Lunenburg - Sailors Dream
Lunenburg is a port town in Lunenburg County Nova Scotia. Situated on the province's south shore, Lunenburg is located at the western side of Mahone Bay.
The town was established in 1753 by the three founding fathers, Patrick Sutherland, Dettlieb Christopher Jessen and John Creighton four years after the founding of Halifax. The town was one of the first British attempts to settle Protestants in Nova Scotia recruited from the German Palatinate, Swiss-German, and French Montbéliard regions of Europe and they were intended to displace Acadian Catholics.
The historic town was designated a UNESCO world heritage site in 1995. This designation ensures protection for much of Lunenburg's unique architecture and civic design, being the best example of planned British colonial settlement in Canada. The historic core of the town is also a National Historic Site of Canada. During the Second World War, Lunenburg made a significant ship building contribution to the war effort. Over the same period the town hosted Camp Norway to train exiled Norwegian whalers for the Royal Norwegian Navy and accommodate Canadian sailors while their ships were being re-fitted.
Lunenburg has two excellent harbours - one situated right along the towns downtown area. Lunenburg is still a working seaport and aside from scallop draggers and lobster fisherman it hosts many companies who specialize in historic boat building. There are always tall ships in the harbour or dry dock getting re-planked or re-rigged. It's a step back in time to see riggers scrambling around the spider web of stays and sails doing repairs. There is an excellent museum on the historic fishing industry and the town abounds in fresh seafood restaurants. Houses and businesses line the hill overlooking the harbour and almost all buildings have historical significance.
If you are a sailor or have seawater in your blood you can't help but fall in love with the historic charm of Lunenburg. The houses are all colourfully painted, the locals friendly, the shops bohemian and the local rum good and strong. You'd almost expect pirates to come walking down the street. There are a number of Government controlled wharves and you can anchor in the harbour or tie up to a mooring ball and dingy into designated dingy parking dock.
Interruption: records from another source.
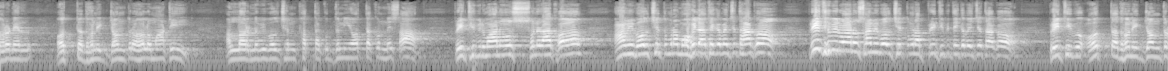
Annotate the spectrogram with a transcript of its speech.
ধরনের অত্যাধুনিক যন্ত্র হলো মাটি। আল্লাহর নবী বলছেন ফাত্তাকুদ্দনী অত্যাকুন নেশা পৃথিবীর মানুষ শুনে রাখো আমি বলছি, তোমরা মহিলা থেকে বেঁচে থাকো। পৃথিবীর মানুষ, আমি বলছি, তোমরা পৃথিবী থেকে বেঁচে থাকো। পৃথিবী অত্যাধুনিক যন্ত্র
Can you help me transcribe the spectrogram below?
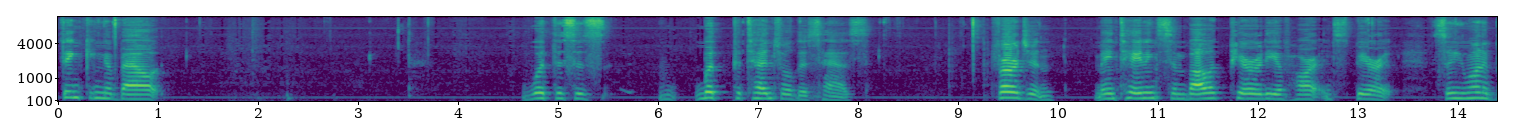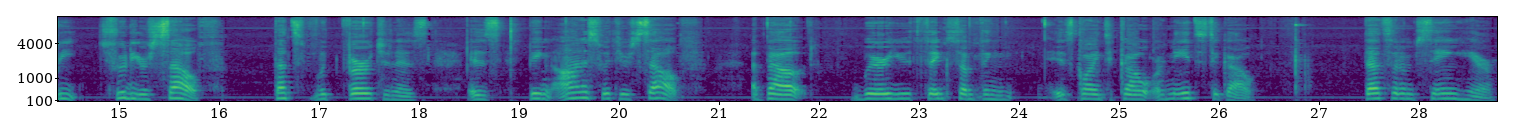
thinking about what this is, what potential this has. Virgin, maintaining symbolic purity of heart and spirit. So you want to be true to yourself. That's what virgin is, is being honest with yourself about where you think something is going to go or needs to go. That's what I'm seeing here.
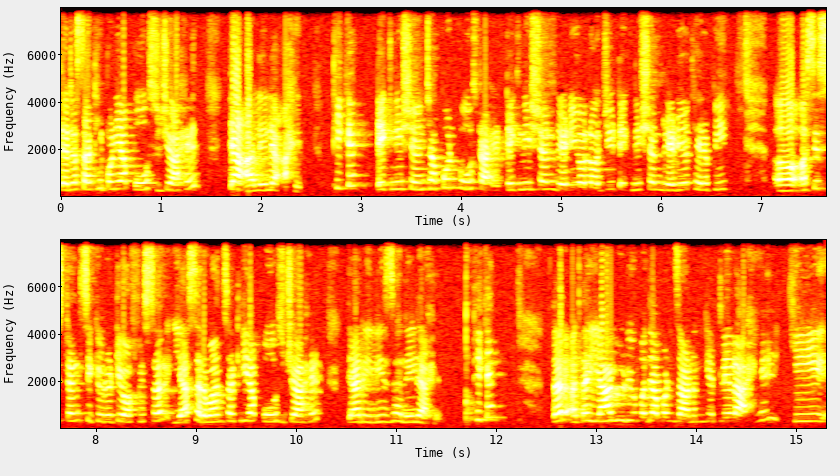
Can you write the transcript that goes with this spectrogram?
त्याच्यासाठी पण या पोस्ट ज्या आहेत त्या आलेल्या आहेत. ठीक आहे? टेक्निशियनच्या पण पोस्ट आहेत. Technician radiology technician radiotherapy assistant security officer या सर्वांसाठी या पोस्ट ज्या आहेत त्या रिलीज झालेल्या आहेत. ठीक आहे? तर आता या व्हिडिओमध्ये आपण जाणून घेतलेलं आहे की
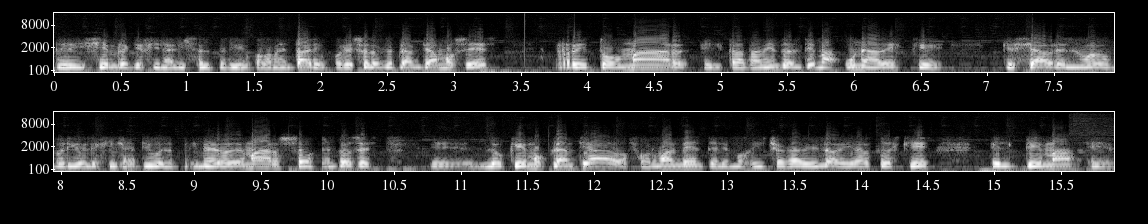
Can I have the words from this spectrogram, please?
de diciembre que finaliza el periodo parlamentario. Por eso lo que planteamos es retomar el tratamiento del tema una vez que que se abre el nuevo periodo legislativo el primero de marzo. Entonces, eh, lo que hemos planteado formalmente, le hemos dicho a Cabildo Abierto, es que el tema eh,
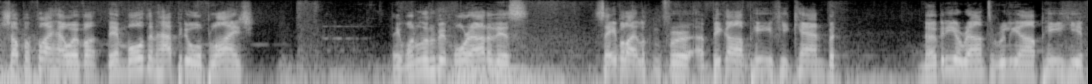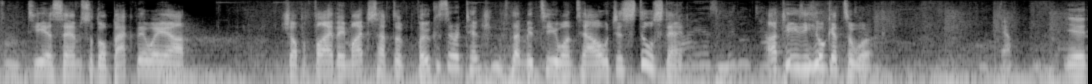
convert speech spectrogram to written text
Shopify, however, they're more than happy to oblige. They want a little bit more out of this. Saberlight looking for a big RP if he can, but nobody around to really RP here from TSM, so they'll back their way out. Shopify, they might just have to focus their attention to that mid-tier 1 tower, which is still standing. Arteezy, he'll get to work. Yeah. It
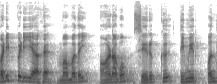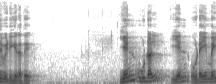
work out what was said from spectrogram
படிப்படியாக மமதை ஆணவம் செருக்கு திமிர் வந்துவிடுகிறது. என் உடல் என் உடைமை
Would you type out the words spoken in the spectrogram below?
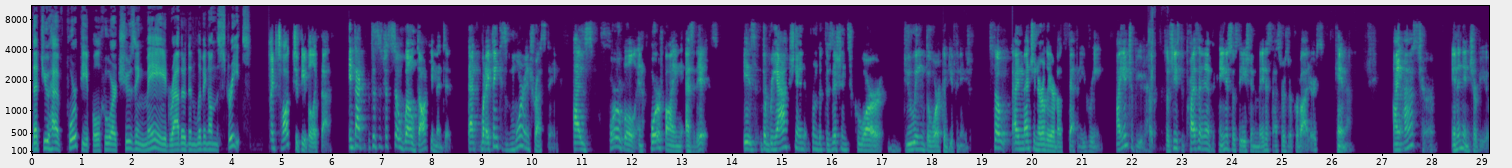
that you have poor people who are choosing MAID rather than living on the streets. I've talked to people like that. In fact, this is just so well documented that what I think is more interesting, as horrible and horrifying as it is, is the reaction from the physicians who are doing the work of euthanasia. So I mentioned earlier about Stefanie Green. I interviewed her. So she's the president of the Canadian Association of MAID Assessors or Providers, CAMAP. I asked her in an interview,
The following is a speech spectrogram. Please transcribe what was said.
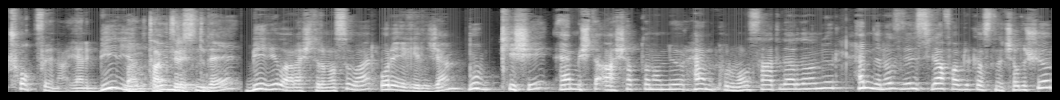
çok fena. Yani bir yıl öncesinde bir yıl araştırması var. Oraya geleceğim. Bu kişi hem işte ahşaptan anlıyor hem kurmalı saatlerden anlıyor hem de Nazilerin silah fabrikasında çalışıyor.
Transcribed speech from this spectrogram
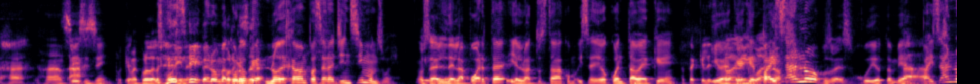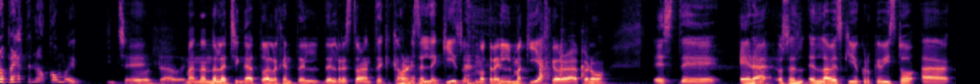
ajá. Ajá. Sí, ah, sí, sí. ¿Por qué me acuerdo de la sobrina? Pero me ¿Por qué acuerdo que no dejaban pasar a Gene Simmons, güey. O sea, el de la puerta y el vato estaba como. Y se dio cuenta, ve que. Hasta que le Y ve que, que ¿no? paisano. Pues es judío también. Paisano, espérate, no, ¿cómo? Y pinche. Puta, güey. Mandando la chingada a toda la gente del, del restaurante. Que cabrón es el de Kiss, güey. No trae el maquillaje, ¿verdad? Pero. Este. Era. O sea, es la vez que yo creo que he visto a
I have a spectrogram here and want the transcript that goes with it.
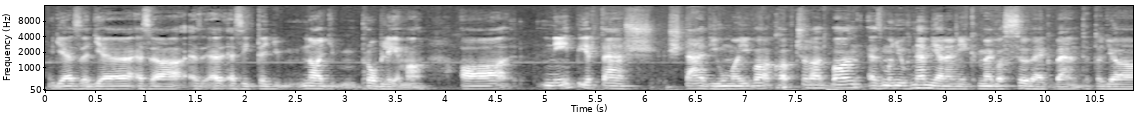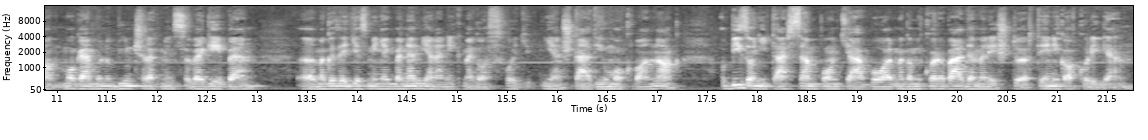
Ugye ez, egy, ez, a, ez, ez itt egy nagy probléma. A népírtás stádiumaival kapcsolatban ez mondjuk nem jelenik meg a szövegben, tehát hogy a magában a bűncselekmény szövegében, meg az egyezményekben nem jelenik meg az, hogy ilyen stádiumok vannak a bizonyítás szempontjából, meg amikor a vádemelés történik, akkor igen.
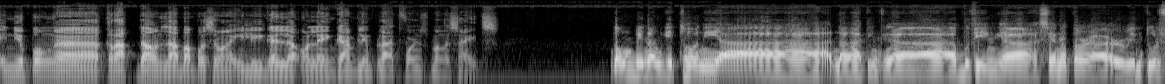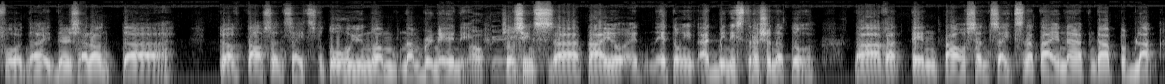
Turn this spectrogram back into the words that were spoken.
inyo pong ah, crackdown laban po sa mga illegal ah, online gambling platforms, mga sites? Nung binanggit ho ni ah, ng ating ah, buting ah, Senator ah, Erwin Tulfo na there's around ah, 12,000 sites. Totoo yung num- number na yun eh. Okay. So since ah, tayo, et- itong administrasyon na to, nakaka 10,000 sites na tayo na napablock.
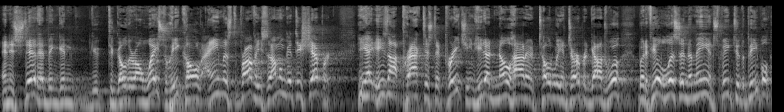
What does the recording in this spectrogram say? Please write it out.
and instead had begun to go their own way. So he called Amos the prophet. He said, I'm going to get this shepherd. He, he's not practiced at preaching. He doesn't know how to totally interpret God's will. But if he'll listen to me and speak to the people,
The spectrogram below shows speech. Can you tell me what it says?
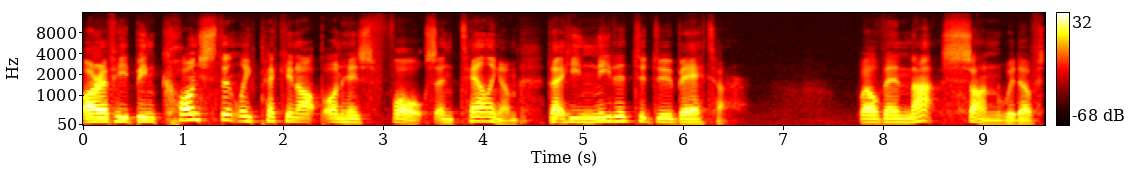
or if he'd been constantly picking up on his faults and telling him that he needed to do better, well, then that son would have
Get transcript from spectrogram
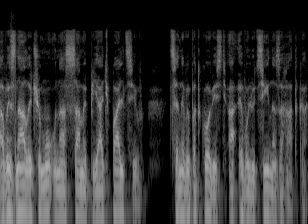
А ви знали, чому у нас саме п'ять пальців? Це не випадковість, а еволюційна загадка.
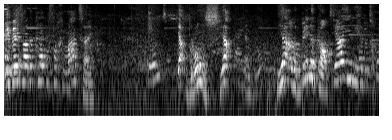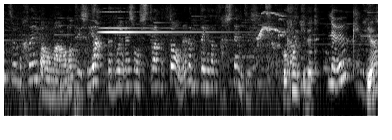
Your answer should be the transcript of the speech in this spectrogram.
Wie weet waar de klokken van gemaakt zijn? Ja, brons. Ja. En ja, aan de binnenkant. Ja, jullie hebben het goed eh, begrepen allemaal. Dat is, ja, dat wordt best wel een strakke toon. Hè? Dat betekent dat het gestemd is. Hoe vond je het? Leuk. Ja? Uh,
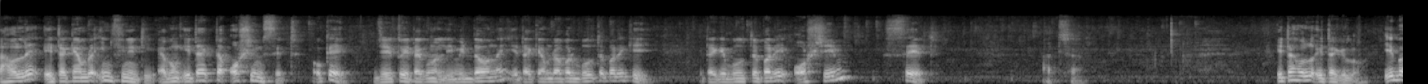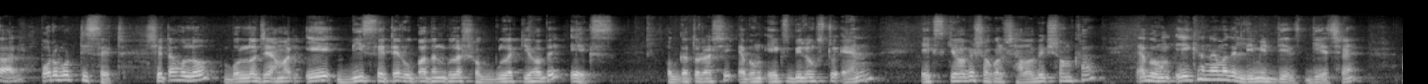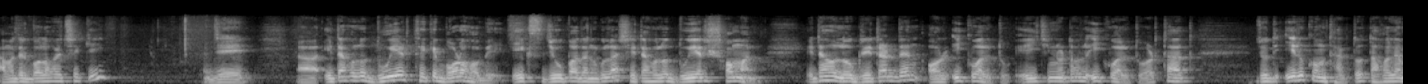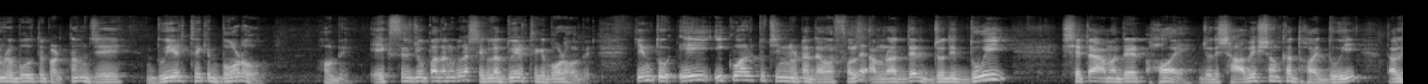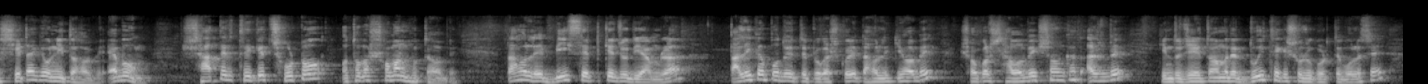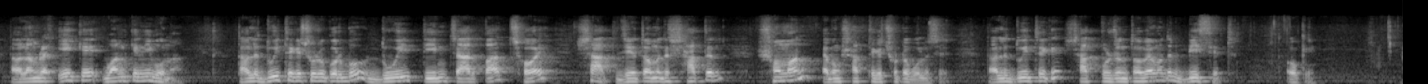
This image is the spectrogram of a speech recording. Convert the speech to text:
তাহলে এটাকে আমরা ইনফিনিটি এবং এটা একটা অসীম সেট ওকে যেহেতু এটা কোনো লিমিট দেওয়া নাই, এটাকে আমরা আবার বলতে পারি কি? এটাকে বলতে পারি অসীম সেট আচ্ছা। এটা হলো, এটা গেল। এবার পরবর্তী সেট সেটা হলো, বলল যে আমার এ বি সেটের উপাদানগুলো সবগুলো কি হবে? এক্স অজ্ঞাত রাশি এবং x belongs to N x কী হবে? সকল স্বাভাবিক সংখ্যা। এবং এইখানে আমাদের লিমিট দিয়ে দিয়েছে। আমাদের বলা হয়েছে কি? যে এটা হলো দুইয়ের থেকে বড় হবে। এক্স যে উপাদানগুলো, সেটা হলো দুইয়ের সমান। এটা হলো greater than or equal to এই চিহ্নটা হলো ইকুয়াল টু অর্থাৎ, যদি এরকম থাকতো, তাহলে আমরা বলতে পারতাম যে, দুইয়ের থেকে বড় হবে। এক্সের যে উপাদানগুলো, সেগুলো দুইয়ের থেকে বড় হবে। কিন্তু এই ইকুয়াল টু চিহ্নটা দেওয়ার ফলে আমাদের যদি দুই সেটা আমাদের হয়। যদি স্বাভাবিক সংখ্যা হয় দুই, তাহলে সেটাকেও নিতে হবে এবং সাতের থেকে ছোট অথবা সমান হতে হবে। তাহলে বি সেটকে যদি আমরা তালিকা পদ্ধতিতে প্রকাশ করি, তাহলে কি হবে? সকল স্বাভাবিক সংখ্যা আসবে, কিন্তু যেহেতু আমাদের দুই থেকে শুরু করতে বলেছে, তাহলে আমরা এ কে ওয়ানকে নিব না। তাহলে দুই থেকে শুরু করব, দুই, তিন, চার, পাঁচ, ছয়, সাত, যেহেতু আমাদের সাতের সমান এবং সাত থেকে ছোট বলেছে। তাহলে দুই থেকে সাত পর্যন্ত হবে আমাদের বি সেট। ওকে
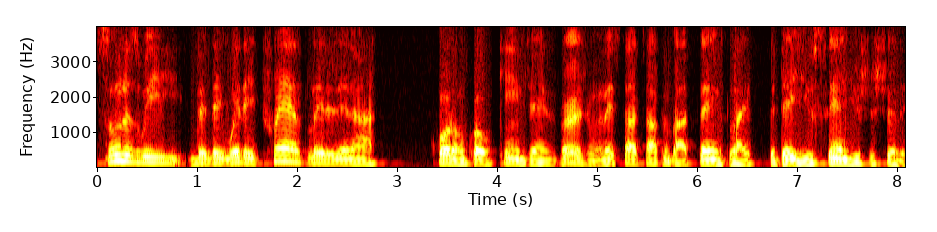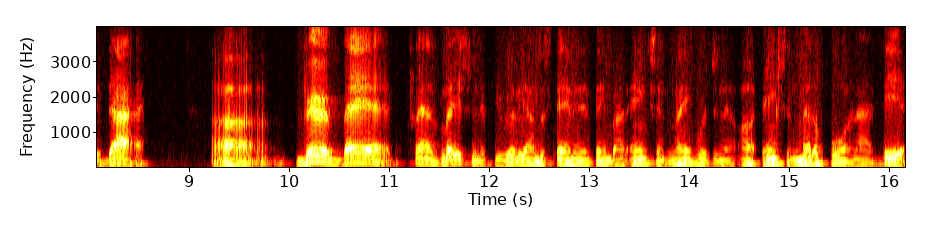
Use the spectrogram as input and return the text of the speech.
As soon as we, the, the way they translated in our quote unquote King James Version, when they start talking about things like the day you sin, you should surely die, uh, very bad translation if you really understand anything about ancient language and uh, ancient metaphor and idea.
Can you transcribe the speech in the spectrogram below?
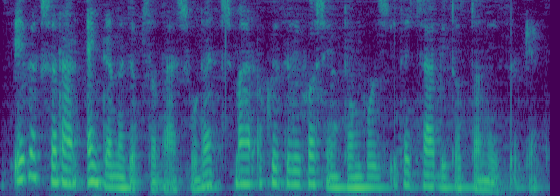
az évek során egyre nagyobb szabású lett, s már a közeli Washingtonból is ide csábította a nézőket.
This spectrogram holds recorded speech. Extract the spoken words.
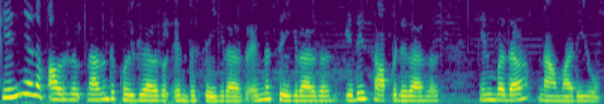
எஞ்ஞனம் அவர்கள் நடந்து கொள்கிறார்கள் என்று செய்கிறார்கள் என்ன செய்கிறார்கள் எதை சாப்பிடுகிறார்கள் என்பதா நாம் அறிவோம்.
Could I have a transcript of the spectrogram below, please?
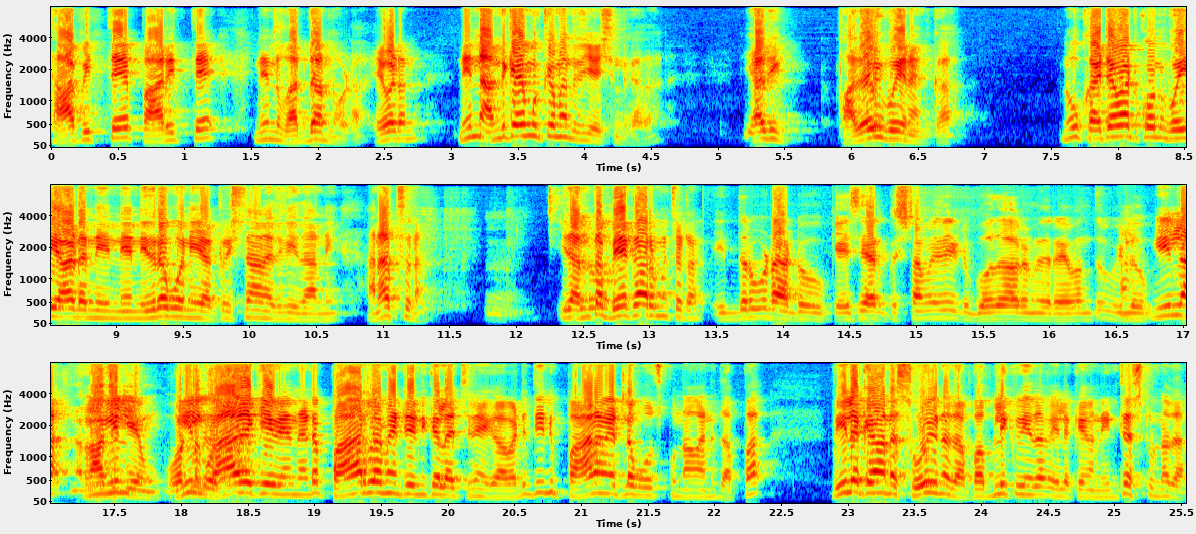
తాపిస్తే పారిస్తే నిన్ను వద్దన్నోడా ఎవడన్నా నిన్ను అందుకే ముఖ్యమంత్రి చేసింది కదా. అది పదవి పోయినాక నువ్వు కట్టబట్టుకొని పోయి ఆడ నీ- నేను నిద్రపోని ఆ కృష్ణానది మీద అని అనొచ్చునా? ఇదంతా బేకారు ముచ్చట. ఇద్దరు కూడా అటు కేసీఆర్ కృష్ణ మీద ఇటు గోదావరి మీద రేవంత్ వీళ్ళు వీళ్ళ రాజకీయం, ఏంటంటే పార్లమెంట్ ఎన్నికలు వచ్చినాయి కాబట్టి దీన్ని పానం ఎట్లా పోసుకున్నామని తప్ప వీళ్ళకేమైనా సోయినదా పబ్లిక్ మీద వీళ్ళకేమైనా ఇంట్రెస్ట్ ఉన్నదా?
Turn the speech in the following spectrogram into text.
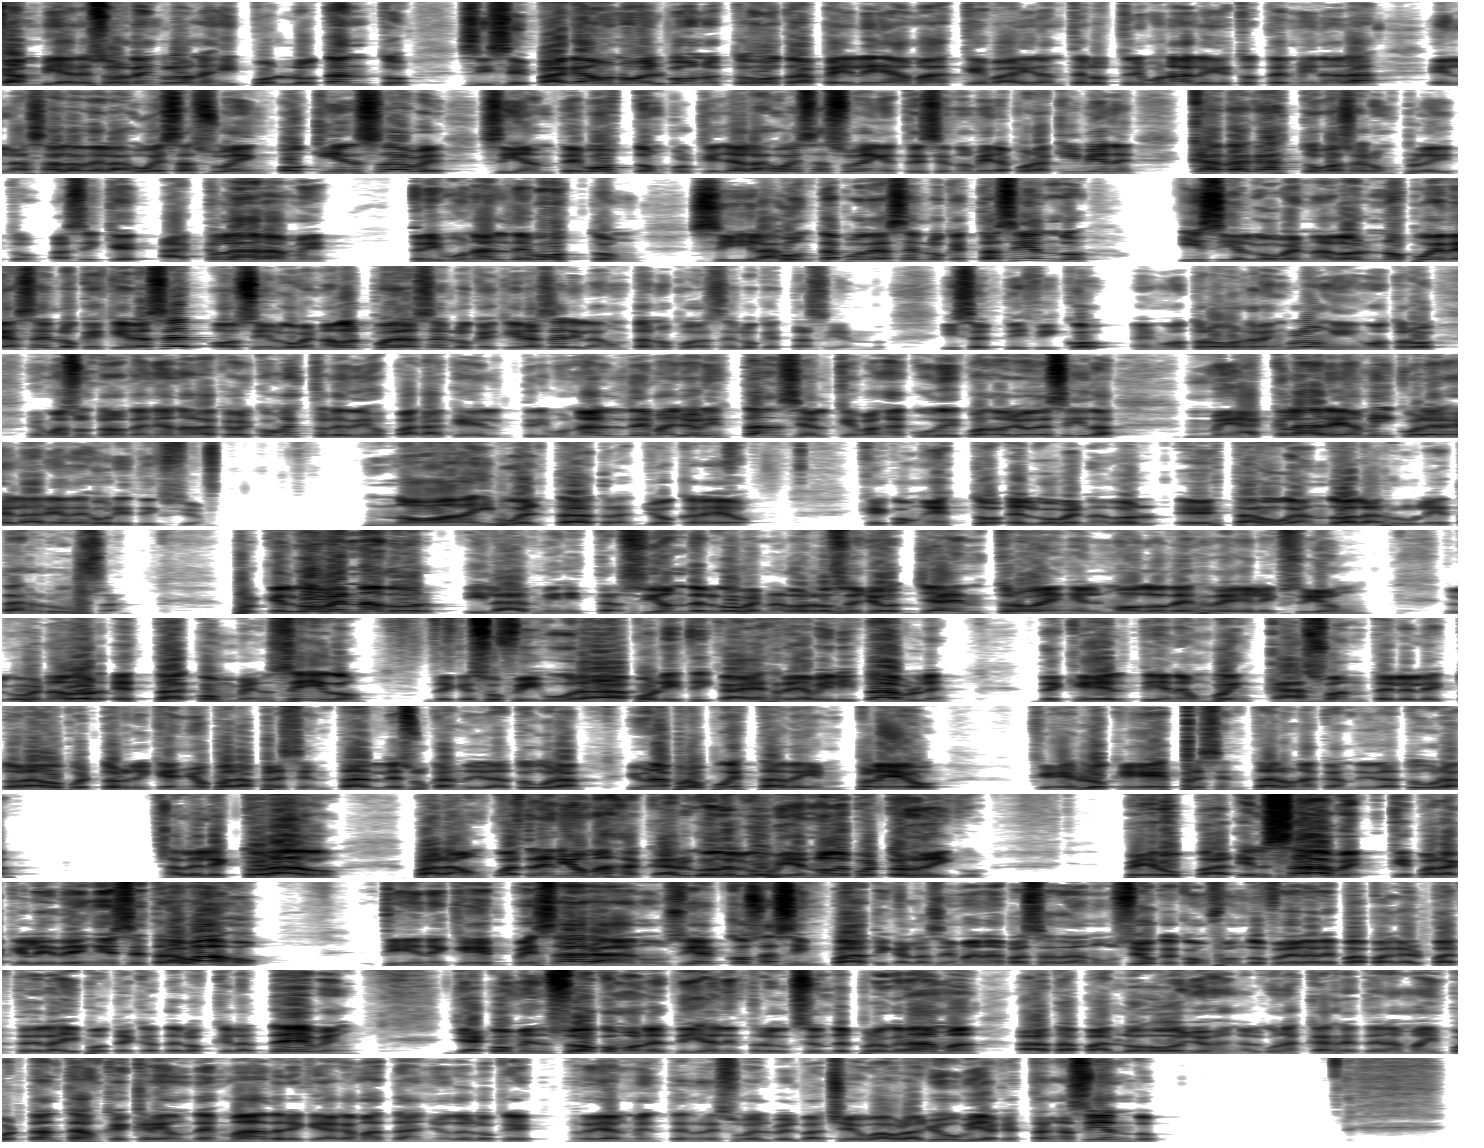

Lunenburg has many visiting tall ships and some permanent tall ships that call it home port including the Bluenose II. The original Bluenose was launched as a Grand Banks fishing and racing schooner on 26 March 1921 in Lunenburg, Nova Scotia. It was designed by William Roué and built by the Smith and Rhuland Shipyard. Bluenose came to symbolize Nova Scotia's prominence in the fishing and shipbuilding industries. She represented Canada around the world. The original Bluenose struck a reef off Isle aux Vache, Haiti in 1946 and sunk.
In 1963, the 181 foot Bluenose II was launched as a replica of the original. It was built by many of the same people who had worked on the original vessel at the same shipyard in Lunenburg. The project was financed by Oland Brewery to advertise their products, while also promoting Nova Scotia's maritime heritage and tourism. William Roué, the designer of the original Bluenose, endorsed the vessel. Captain Walters sailed on the maiden voyage. Bluenose II was gifted to the Government of Nova Scotia in 1971 and has recently undergone a complete refit. You can sail aboard the Bluenose daily (for a fee) or when it returns at days end you can walk the decks for free.